  1. ann bennett says:

    So far, dogs are in all my stories. Write what you know and my pack is putting it on me – Fix their breakfast.
    I’m visiting from the A to Z challenge.

  2. Maris Soule says:

    Thanks for the comment, Ann. I recently went a year and 2 months without a dog. Couldn’t stand it any longer. Now have a puppy curled up near my feet.

  3. Lucy Kubash says:

    I don’t think I’ve ever let an animal die in any of my stories, although once I alluded that one might not live. Have you ever seen the movie My Dog Skip? Breaks my heart every time I watch it. Lots of human issues in that movie, but when the old dog passes away I turn into a blubbering idiot.

    • Maris Soule says:

      Where the Red Fern Grows is a book that turned me into a blubbering idiot. And there have been a couple other books that went on to be movies that had me loudly sniffing and blowing my nose. As I said, I can read or see (in a movie or on TV) people die and, even though I might be shocked that the writer killed off that person, I go on reading or watching. Have that dog die and I have to stop, at least until I get my emotions under control (i.e., have a good cry).

  4. Jean says:

    I prefer to write anthropomorphic stories. So far, I’m doing polar bears and cats (not in the same story). I’m sure I’ll have dogs at some point.

    Jean, back from the Grand Tour and visiting for the A-Z Challenge from Rantings and Ravings of an Insane Writer Number 209 on the A-Z List.
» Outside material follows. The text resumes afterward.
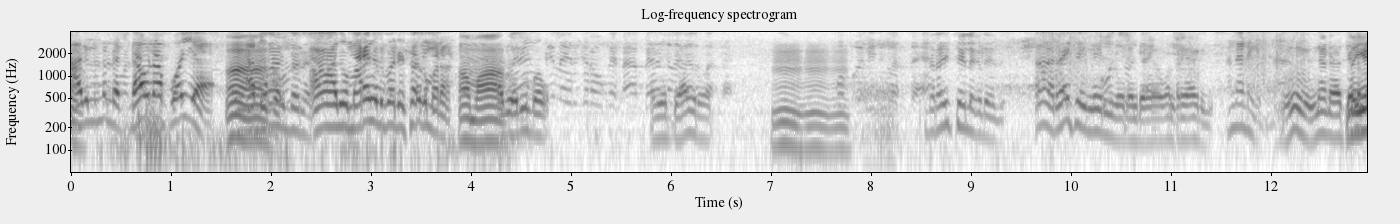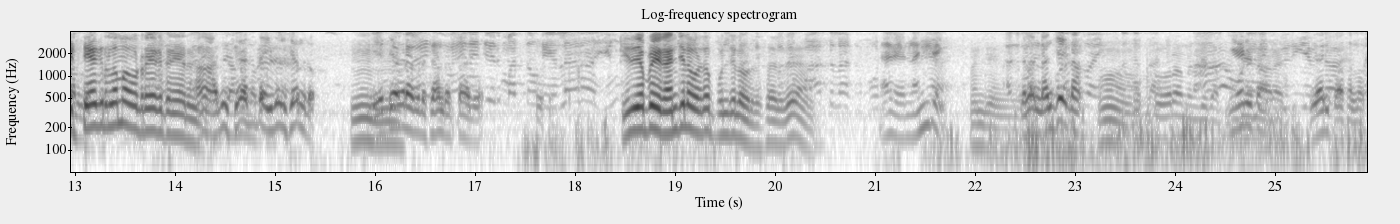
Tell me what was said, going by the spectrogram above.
அதுல இருந்து அந்த டவுனா போய் அது மரங்குது பாரு சவுக்கு மரம். ஆமாம் அது வரைக்கும் போகும். அது ஏக்கர். ம் ம். ரைட் சைடில் கிடையாது. ஆ ரைட் சைடுல இருக்குது ரெண்டு ஒன்றரை ஏக்கர் ம் தென்னை எட்டு ஏக்கர் இல்லாமல் ஒன்றரை ஏக்கர் தனியாக இருக்குது அது சேர்ந்து இதுல சேர்ந்துடும். எட்டு ஏக்கரா கூட சேர்ந்து அது. இது எப்படி நஞ்சில் வருதா புஞ்சில் வருது சார் இது? நஞ்சை. நஞ்சு. இதெல்லாம் நஞ்சை தான். ஏரி பாசனம்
    Jean Schara
    Blackbirds First Flight (Quin)
    Blackbirds Second Flight (Glaring Upheaval and Fluffy Malone)

    • Maris Soule says:

      Jean, I can’t even spell anthropomorphic (copied yours). So far I haven’t had any of the animals in my stories expressing their thoughts verbally, but some let their owners know through their actions. I’ll go take a visit at your site. In fact, I think I have visited it a couple times.